First off, I really have nothing more to add to this conversation. Everybody, it seems - or at least everybody on one side of this fight we insist on calling a conversation - has said their piece, even before we watched the car crash happen. They talked about how we should stop talking about resilience as if that is enough to get us going despite yet another typhoon. They talked about how we should stop glorifying it, edifying it - really, using it to cover up for our apathy and incompetence. This happens every few months or so, although in this case it happened just a week or so apart.
In fact, the "conversation" had moved on by the time I composed this essay in my head enough to be able to confidently commit it to paper, or, well, this blog. We thought we knew the extent of Ulysses' damage when it roared past us in the middle of the night. Turns out our blinkers were on again. The Cagayan valley was inundated with floor waters they weren't necessarily ready for, as the dams in the area had to open the flood gates to prevent them from spilling. The weekend was depressing if all you did was scroll through your social media feeds.
It was barely a good time to talk about resilience, more so now.
Again, not that I had anything to add to the "conversation". Resilience has turned to something that we should already have from the get-go, like empathy. Something bad comes your way? Don't worry. You're resilient. You'll manage. And if you don't, well, you're on your own. Nobody really says that last sentence out loud, though. You don't want to look insensitive and merciless.
All I'm saying is, resilience has become one of those mythical-sounding ideals that we're all supposed to have, or be, but have the faintest of idea how to get about it. I find that weird, because I've been writing about it a fair bit during these past few years, as part of the day job. I think I've written about it a lot in the past ten months, for the newspaper column I somehow find myself writing. It was mostly about the pandemic, but in the early parts of the year it was about the eruption of the Taal volcano, and how that initially disrupted a good chunk of our manufacturing and agricultural sectors, particularly those located in southern Luzon. There, I wrote about how companies should be revisiting their business continuity plans, if they have one - and if they don't, how they should be writing one as soon as possible. Or maybe I didn't write about it exactly in that manner. It's been a blurry year.

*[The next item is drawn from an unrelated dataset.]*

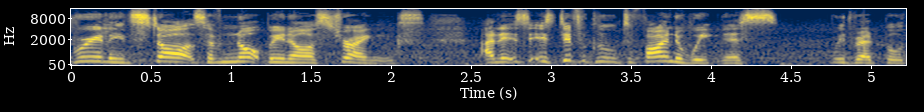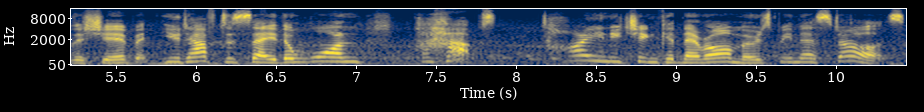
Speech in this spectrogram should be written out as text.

Ah, yes, I was thinking of something I wrote a year ago, when the Hong Kong protests were peaking. Resilience is being able to adapt to shocks both foreseen and unforeseen, and perhaps turn them into opportunities. (I know that can sound annoying, but I write a business column.) But that is not something that comes naturally. You build resilience. You promote resilience. From the perspective of the supply chain sector, that means improving your processes. That means investing in technologies. That means providing better support to everyone involved in your business - suppliers, partners, principals, and end customers, meaning you and me - to make sure they're not left behind, or bewildered by all the change. I now know that it also means being in tune with what your employees feel, to recognize their humanity. It also means working closely with everyone not just when there are problems to be solved, but as standard procedure, especially when you're working towards common goals.
Okay, all that can sound lofty. I admit that. I've written those things for years. But what holds true for the people I work with also holds true for everything else. Resilience does not come naturally. You build resilience. You promote resilience. That means building the structures, the systems, and the networks that ensure that whatever happens - whether we've seen it coming, like a typhoon, or otherwise, like an earthquake, or a pandemic - we're able to quickly adjust, recover and maybe change things for the better. You know, the "better normal" some have begun to talk about.
Now, I won't be going into specifics, for there is a lot of ground to cover, and it's not something you can make happen in just a few days, or weeks, or months, or even years. As we've seen during the pandemic, it's not just about having enough hospital beds, or good public transportation, or reliable Internet. There is no one solution because there is no one problem, and being resilient means being able to cover all bases. Come to think of it, we should really make being resilient, like, a collective goal for us as a society. Donation drives, as noble as they are, can only go so far. I've seen the "conversation" shift towards "donation fatigue", especially when you factor in how government officials are so bent on taking credit for something they didn't have a hand on. But I digress. Perhaps resilience should be our goal as a society. Perhaps we should focus our energies on building up the structures, the systems and the networks that guarantee everyone's backs are covered, regardless of class, status or location.
But then again, our leaders seem to almost take glee in ripping the systems that we do have just so, at the very least, they can say things are changing. Of course, our guts mostly say they're doing it to consolidate power, to profit off the situation. How come we're just supposed to adjust to whatever's going on, rather than actually have a say in what we think is the best way to do things? Ah, right, Filipino resilience.